By On the occasion of our 20th anniversary
By Gustavo Arellano
By R. Scott Moxley
By Alfonso Delgado
By Courtney Hamilton
By Joel Beers
By Peter Maguire
By Charles Lam
What excites Arnold Schwarzenegger these days? It's not gangbangs, or even what seemed to excite him during summer interviews promoting Terminator 3—shoving an actress's face into a toilet bowl. No, these days, what excites Arnold is learning about "all those issues" he would deal with as governor of California—at least, that's what he told Oprah Winfrey during his recent appearance on her show. Drawing on her journalistic background, Oprah asked the tough follow-up: "Like, are they at your house to—teaching you stuff every night?"
They are. Like, every night. Oprah was impressed by Arnold. Arnold was impressed by Arnold. The audience dutifully applauded. Everyone was happy—except, it seems, home viewers.
The message board on Oprah's website has more than 420 comments about Oprah's show featuring Arnold and his wife, Maria Shriver. Of these, approximately 400 are negative. The words used most often are "disappointed" and "angry," as in this post from grammitr: "I was shocked and disappointed today by Oprah's flagrant use of her program to gain votes for her best friend's husband." (Oprah says Maria has been one of her best friends for more than 20 years.) And someone posting under the name dcitti summed up the feelings of many, writing, "Giving Arnold free air time is just another way of making a campaign contribution."

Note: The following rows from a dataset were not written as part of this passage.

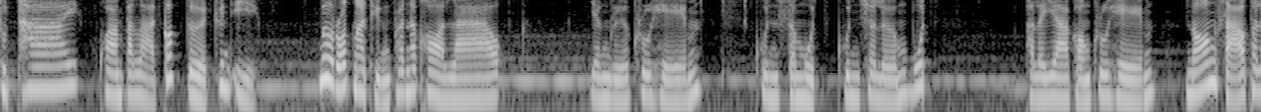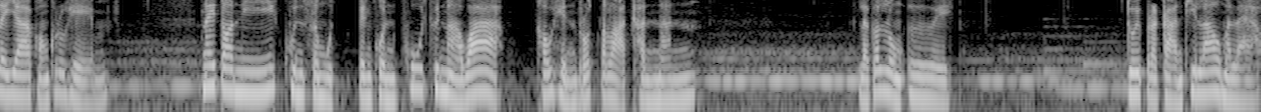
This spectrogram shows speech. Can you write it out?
สุดท้ายความประหลาดก็เกิดขึ้นอีก เมื่อรถมาถึงพระนครแล้ว ยังเหลือครูเหม คุณสมุทรคุณเฉลิมวุฒิภรรยาของครูเหม น้องสาวภรรยาของครูเหม ในตอนนี้คุณสมุทรเป็นคนพูดขึ้นมาว่า เขาเห็นรถประหลาดคันนั้น แล้วก็ลงเอยด้วยประการที่เล่ามาแล้ว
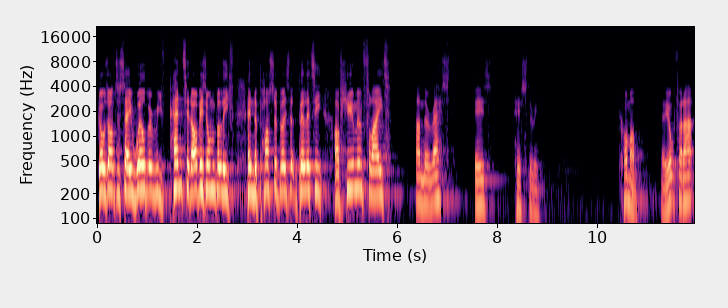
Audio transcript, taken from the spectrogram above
Goes on to say, Wilbur repented of his unbelief in the possibility of human flight, and the rest is history. Come on. Are you up for that?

Sometimes the best thing a talk-show host can do for a celebrity pal is nothing. This is certainly the case with Jay Leno, whose Tonight Show was the launching pad for Schwarzenegger's campaign. During a 1981 appearance on the show, Arnold told then-host Johnny Carson a story that adds an important detail to some recently uncovered illegal behavior on the part of Schwarzenegger. But so far, Leno has remained silent about this part of his show's history.
"Like so many of us," the narrator says in a Schwarzenegger commercial running on Spanish-language radio, "he came to his country with a dream in his eye. He started as a bricklayer, and through sheer determination and hard work, he achieved the goals he set for himself." While it's very nice to have a dream in your eye, a Sept. 21 story in the San Jose Mercury Newsreveals there's a problem with this uplifting story of Arnold the noble immigrant: at the time, he was in this country on an H-2 visa. As the Mercury News explains, "H-2 visas were created to allow workers from other nations to come to the United States for short periods to take on temporary jobs such as picking seasonal crops, cooking at summer resorts or working as ski instructors." Starting his own masonry business was a clear violation of the terms of his visa—a deportable offense—but that is exactly what Arnold says he did.
In several interviews over the years, Arnold has told the story of how he formed European Brick Works in Santa Monica with his friend Franco Columbu, a bodybuilder from Italy, after the Sylmar earthquake of 1971. "We had 16 people working for us, and we were all over town, building chimneys after the earthquake," Arnold told Interviewmagazine in 1985, leaving out a detail he told Johnny Carson four years earlier about his chimney-building days.
During his 1981 appearance, Arnold explained to Johnny how his bricklaying business worked. Franco and Arnold would call on a homeowner. Arnold, always good with the public, would keep the homeowner busy, discussing prices and such. "In the meantime," Arnold recounted, "Franco climbed up on the roof to check the chimney—and he, of course, is a very strong guy and a [weight] lifter—he pushed all the chimneys over so they fall down. So these people come and say, 'Oh, thank you so much for helping us. This could have fallen on somebody's head, you know. Thank you for doing it for us.'"
Johnny was impressed. "What a racket," he told the immigrant with a dream in his eye. "You go and push chimneys down and then rebuild them."
"Exactly," Arnold replied.
A videotape of this interview is available in the Tonight Showarchives at the Museum of Television and Radio in Beverly Hills. Arnold's friend Leno could play the tape of the interview so the public could see for itself. But that seems unlikely. So far, only Mickey Kaus of the online magazine Slatehas gone to Beverly Hills to view the tape. Schwarzenegger's campaign insists Arnold was just "joking around with Johnny Carson" about ripping off unsuspecting homeowners in the wake of an earthquake that killed 65 and did more than $500 million in damage.